_Exercise directions_: Your job is to retype all of the data word for word, leaving every image out.

BEGIN

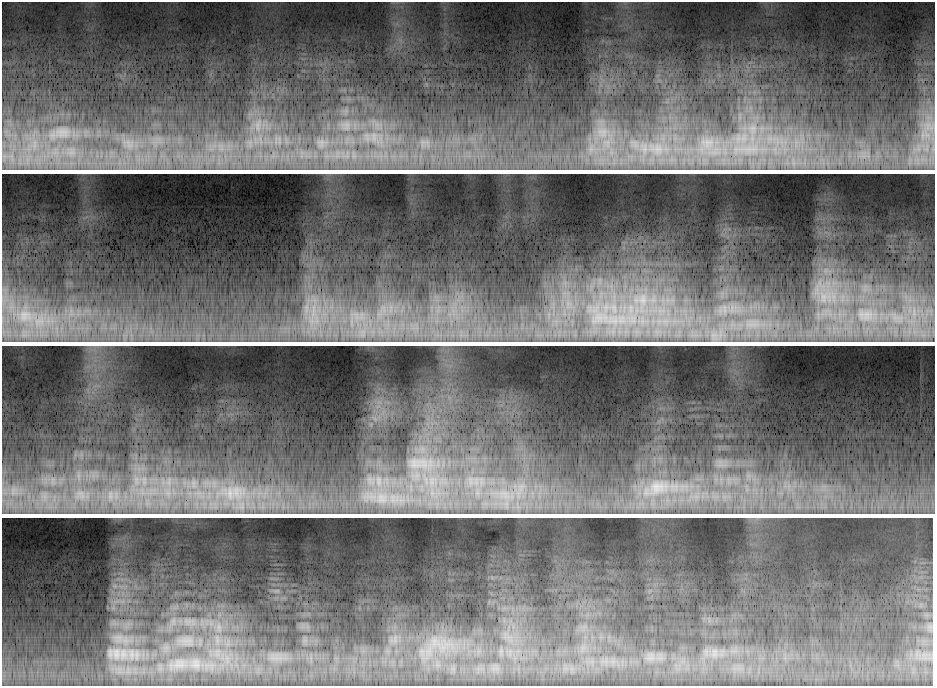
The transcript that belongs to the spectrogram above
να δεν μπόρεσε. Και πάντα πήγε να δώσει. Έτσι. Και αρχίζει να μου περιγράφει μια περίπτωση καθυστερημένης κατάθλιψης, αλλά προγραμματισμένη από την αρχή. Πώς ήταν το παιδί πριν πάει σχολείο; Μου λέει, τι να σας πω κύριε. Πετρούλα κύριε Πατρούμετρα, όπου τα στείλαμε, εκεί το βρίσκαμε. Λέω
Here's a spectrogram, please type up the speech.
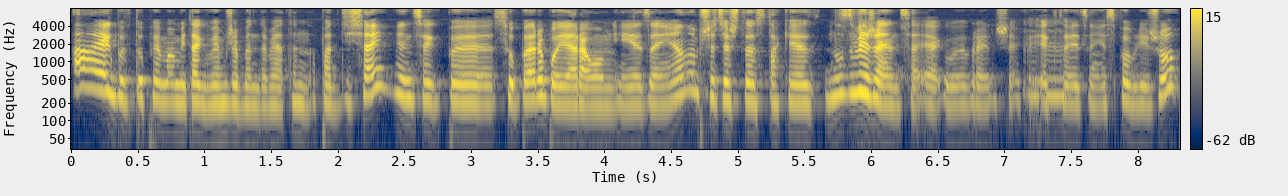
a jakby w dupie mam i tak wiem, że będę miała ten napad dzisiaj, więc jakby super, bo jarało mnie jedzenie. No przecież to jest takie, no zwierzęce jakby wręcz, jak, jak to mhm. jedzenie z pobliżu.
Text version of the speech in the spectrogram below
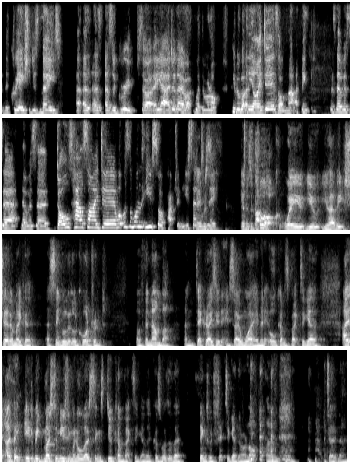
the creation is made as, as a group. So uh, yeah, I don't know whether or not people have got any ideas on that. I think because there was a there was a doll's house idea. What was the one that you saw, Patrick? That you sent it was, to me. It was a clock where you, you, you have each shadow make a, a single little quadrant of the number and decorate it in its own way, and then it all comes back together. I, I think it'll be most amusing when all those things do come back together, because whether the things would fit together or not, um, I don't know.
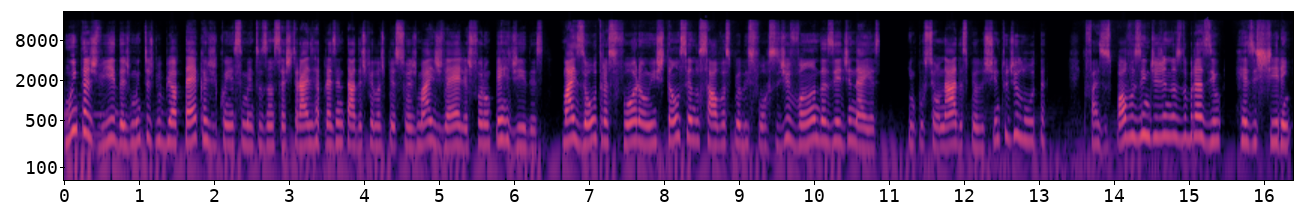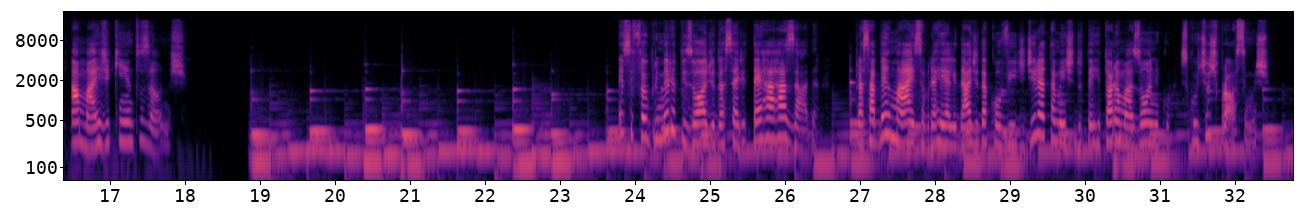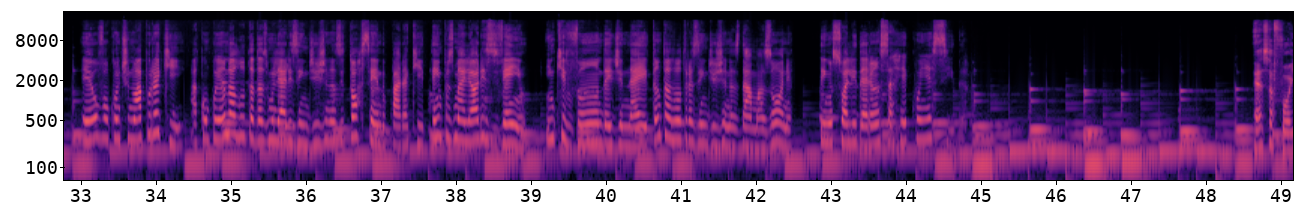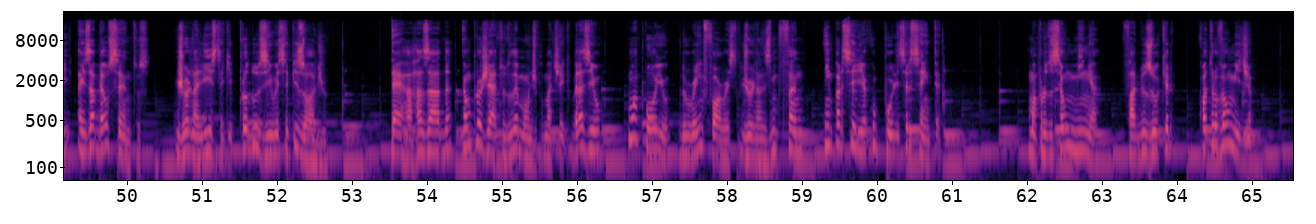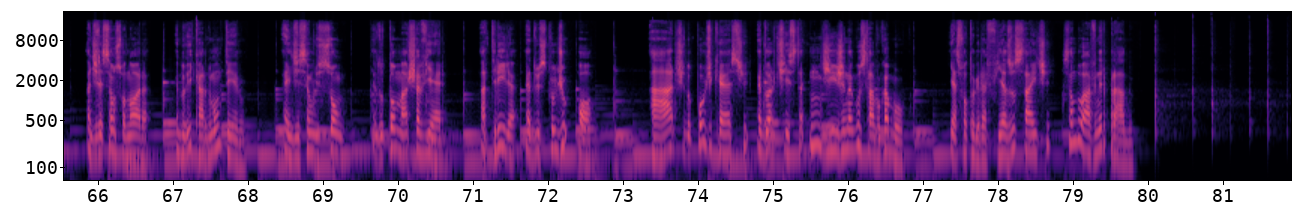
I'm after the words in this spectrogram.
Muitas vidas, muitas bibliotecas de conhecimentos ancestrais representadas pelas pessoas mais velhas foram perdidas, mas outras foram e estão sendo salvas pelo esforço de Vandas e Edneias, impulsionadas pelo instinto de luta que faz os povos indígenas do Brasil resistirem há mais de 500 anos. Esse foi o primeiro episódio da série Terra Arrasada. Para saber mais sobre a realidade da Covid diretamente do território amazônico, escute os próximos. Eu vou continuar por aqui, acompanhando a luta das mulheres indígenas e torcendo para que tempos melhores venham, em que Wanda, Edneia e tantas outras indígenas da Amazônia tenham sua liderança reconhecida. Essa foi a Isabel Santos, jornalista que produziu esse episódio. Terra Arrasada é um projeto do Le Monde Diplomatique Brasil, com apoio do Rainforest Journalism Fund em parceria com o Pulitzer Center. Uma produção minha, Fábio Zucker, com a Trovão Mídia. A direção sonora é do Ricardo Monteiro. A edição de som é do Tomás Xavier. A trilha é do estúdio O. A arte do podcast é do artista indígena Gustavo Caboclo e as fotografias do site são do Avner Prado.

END

_Exercise response_:
The transcript that belongs to the spectrogram above
να δεν μπόρεσε. Και πάντα πήγε να δώσει. Έτσι. Και αρχίζει να μου περιγράφει μια περίπτωση καθυστερημένης κατάθλιψης, αλλά προγραμματισμένη από την αρχή. Πώς ήταν το παιδί πριν πάει σχολείο; Μου λέει, τι να σας πω κύριε. Πετρούλα κύριε Πατρούμετρα, όπου τα στείλαμε, εκεί το βρίσκαμε. Λέω
Here's a spectrogram, please type up the speech.
a jakby w dupie mam i tak wiem, że będę miała ten napad dzisiaj, więc jakby super, bo jarało mnie jedzenie. No przecież to jest takie, no zwierzęce jakby wręcz, jak, jak to mhm. jedzenie z pobliżu.
Text version of the speech in the spectrogram below
the creation is made as, as a group. So uh, yeah, I don't know whether or not people have got any ideas on that. I think because there was a there was a doll's house idea. What was the one that you saw, Patrick? That you sent it was, to me. It was a clock where you, you, you have each shadow make a, a single little quadrant of the number and decorate it in its own way, and then it all comes back together. I, I think it'll be most amusing when all those things do come back together, because whether the things would fit together or not, um, I don't know.
I'm after the words in this spectrogram.
Muitas vidas, muitas bibliotecas de conhecimentos ancestrais representadas pelas pessoas mais velhas foram perdidas, mas outras foram e estão sendo salvas pelo esforço de Vandas e Edneias, impulsionadas pelo instinto de luta que faz os povos indígenas do Brasil resistirem há mais de 500 anos. Esse foi o primeiro episódio da série Terra Arrasada. Para saber mais sobre a realidade da Covid diretamente do território amazônico, escute os próximos. Eu vou continuar por aqui, acompanhando a luta das mulheres indígenas e torcendo para que tempos melhores venham, em que Wanda, Edneia e tantas outras indígenas da Amazônia tenham sua liderança reconhecida. Essa foi a Isabel Santos, jornalista que produziu esse episódio. Terra Arrasada é um projeto do Le Monde Diplomatique Brasil, com apoio do Rainforest Journalism Fund em parceria com o Pulitzer Center. Uma produção minha, Fábio Zucker, com a Trovão Mídia. A direção sonora é do Ricardo Monteiro. A edição de som é do Tomás Xavier. A trilha é do estúdio O. A arte do podcast é do artista indígena Gustavo Caboclo e as fotografias do site são do Avner Prado.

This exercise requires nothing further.